Material for the task Start Marker
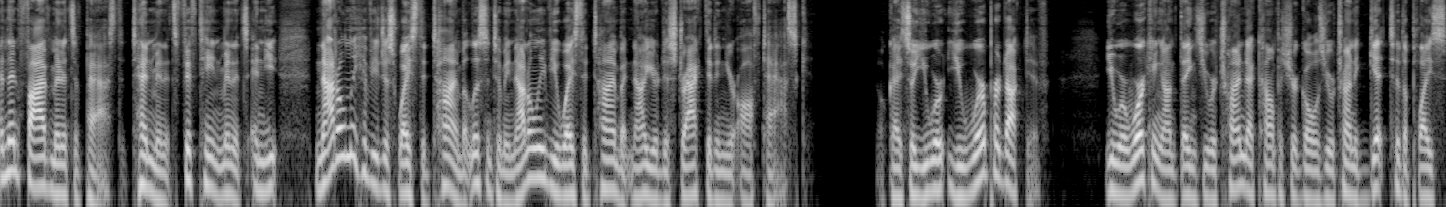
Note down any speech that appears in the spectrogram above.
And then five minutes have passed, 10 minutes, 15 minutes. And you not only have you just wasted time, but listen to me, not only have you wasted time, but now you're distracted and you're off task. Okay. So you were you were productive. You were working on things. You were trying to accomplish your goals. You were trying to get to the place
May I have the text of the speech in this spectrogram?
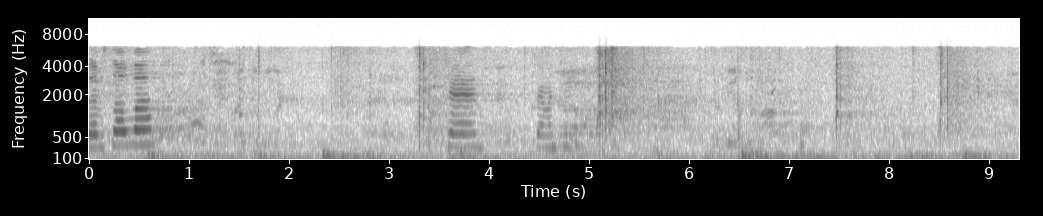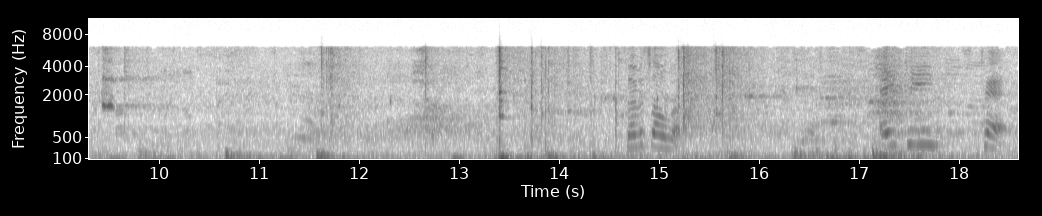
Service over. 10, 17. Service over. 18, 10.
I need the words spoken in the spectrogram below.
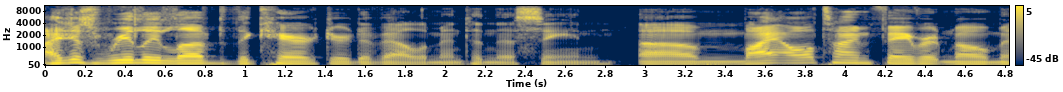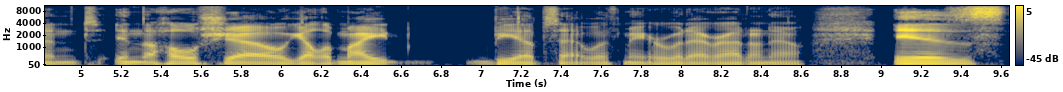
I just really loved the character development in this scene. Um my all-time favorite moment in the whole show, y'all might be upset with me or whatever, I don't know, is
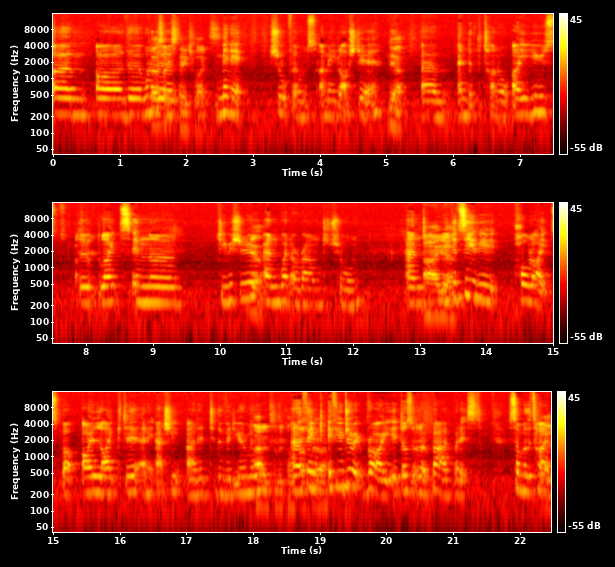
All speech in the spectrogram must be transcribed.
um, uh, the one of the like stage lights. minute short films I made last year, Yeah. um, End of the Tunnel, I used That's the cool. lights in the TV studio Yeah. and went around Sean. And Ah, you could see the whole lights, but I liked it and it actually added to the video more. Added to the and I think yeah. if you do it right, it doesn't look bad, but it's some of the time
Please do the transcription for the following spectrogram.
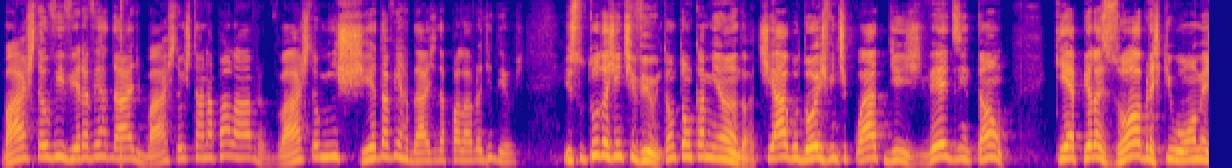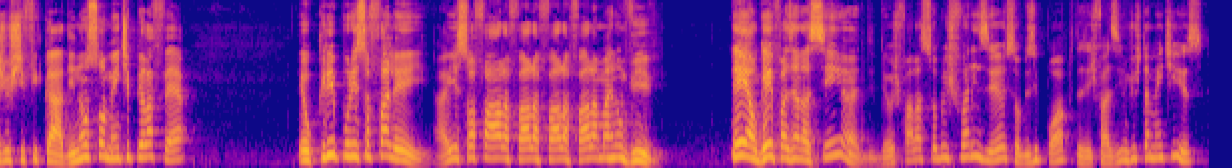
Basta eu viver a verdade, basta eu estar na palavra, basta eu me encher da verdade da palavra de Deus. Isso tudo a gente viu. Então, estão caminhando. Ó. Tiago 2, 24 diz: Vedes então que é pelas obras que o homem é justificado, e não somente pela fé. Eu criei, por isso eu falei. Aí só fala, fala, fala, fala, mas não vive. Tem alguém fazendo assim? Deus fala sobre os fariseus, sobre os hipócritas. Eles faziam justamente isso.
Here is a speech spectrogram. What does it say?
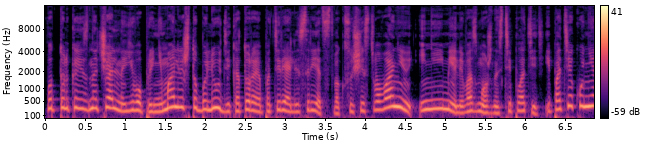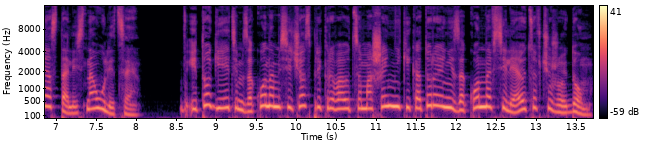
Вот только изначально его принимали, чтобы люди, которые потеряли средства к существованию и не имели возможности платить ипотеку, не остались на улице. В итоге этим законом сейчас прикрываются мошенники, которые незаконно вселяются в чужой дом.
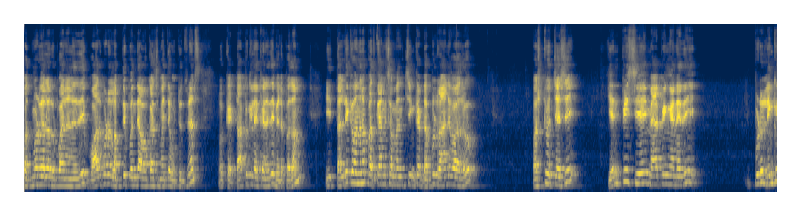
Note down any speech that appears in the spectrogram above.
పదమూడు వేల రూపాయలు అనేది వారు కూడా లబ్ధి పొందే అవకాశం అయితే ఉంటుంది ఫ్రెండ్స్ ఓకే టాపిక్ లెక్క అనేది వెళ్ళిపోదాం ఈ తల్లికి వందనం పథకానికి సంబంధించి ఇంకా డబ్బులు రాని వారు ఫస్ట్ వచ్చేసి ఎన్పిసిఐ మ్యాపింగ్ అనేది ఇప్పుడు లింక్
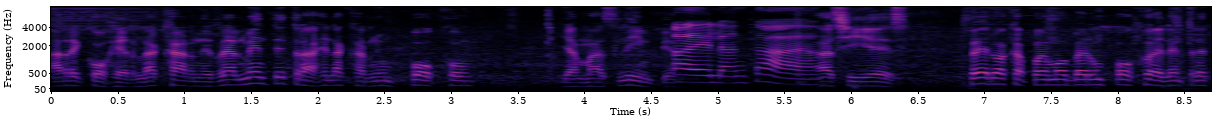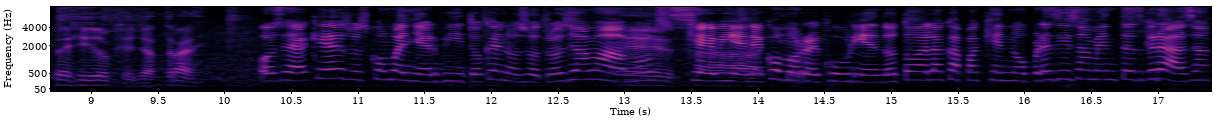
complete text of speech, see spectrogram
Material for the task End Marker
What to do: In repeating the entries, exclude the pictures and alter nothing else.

Task result:
Note down any speech that appears in the spectrogram above.
And then five minutes have passed, 10 minutes, 15 minutes. And you not only have you just wasted time, but listen to me, not only have you wasted time, but now you're distracted and you're off task. Okay. So you were you were productive. You were working on things. You were trying to accomplish your goals. You were trying to get to the place
May I have the text of the speech in this spectrogram?
Service over. 10, 17. Service over. 18, 10.
I need the words spoken in the spectrogram below.
I just really loved the character development in this scene. Um my all-time favorite moment in the whole show, y'all might be upset with me or whatever, I don't know, is
All speech in the spectrogram must be transcribed.
um, uh, the one of the like stage lights. minute short films I made last year, Yeah. um, End of the Tunnel, I used That's the cool. lights in the TV studio Yeah. and went around Sean. And Ah, you could see the whole lights, but I liked it and it actually added to the video more. Added to the and I think yeah. if you do it right, it doesn't look bad, but it's some of the time
Please do the transcription for the following spectrogram.
Basta eu viver a verdade, basta eu estar na palavra, basta eu me encher da verdade da palavra de Deus. Isso tudo a gente viu. Então, estão caminhando. Ó. Tiago 2, 24 diz: Vedes então que é pelas obras que o homem é justificado, e não somente pela fé. Eu criei, por isso eu falei. Aí só fala, fala, fala, fala, mas não vive. Tem alguém fazendo assim? Deus fala sobre os fariseus, sobre os hipócritas. Eles faziam justamente isso.
Here is a speech spectrogram. What does it say?
Вот только изначально его принимали, чтобы люди, которые потеряли средства к существованию и не имели возможности платить ипотеку, не остались на улице. В итоге этим законом сейчас прикрываются мошенники, которые незаконно вселяются в чужой дом.
Note down any speech that appears in the spectrogram above.
పదమూడు వేల రూపాయలు అనేది వారు కూడా లబ్ధి పొందే అవకాశం అయితే ఉంటుంది ఫ్రెండ్స్ ఓకే టాపిక్ లెక్క అనేది వెళ్ళిపోదాం ఈ తల్లికి వందనం పథకానికి సంబంధించి ఇంకా డబ్బులు రాని వారు ఫస్ట్ వచ్చేసి ఎన్పిసిఐ మ్యాపింగ్ అనేది ఇప్పుడు లింక్
complete text of speech, see spectrogram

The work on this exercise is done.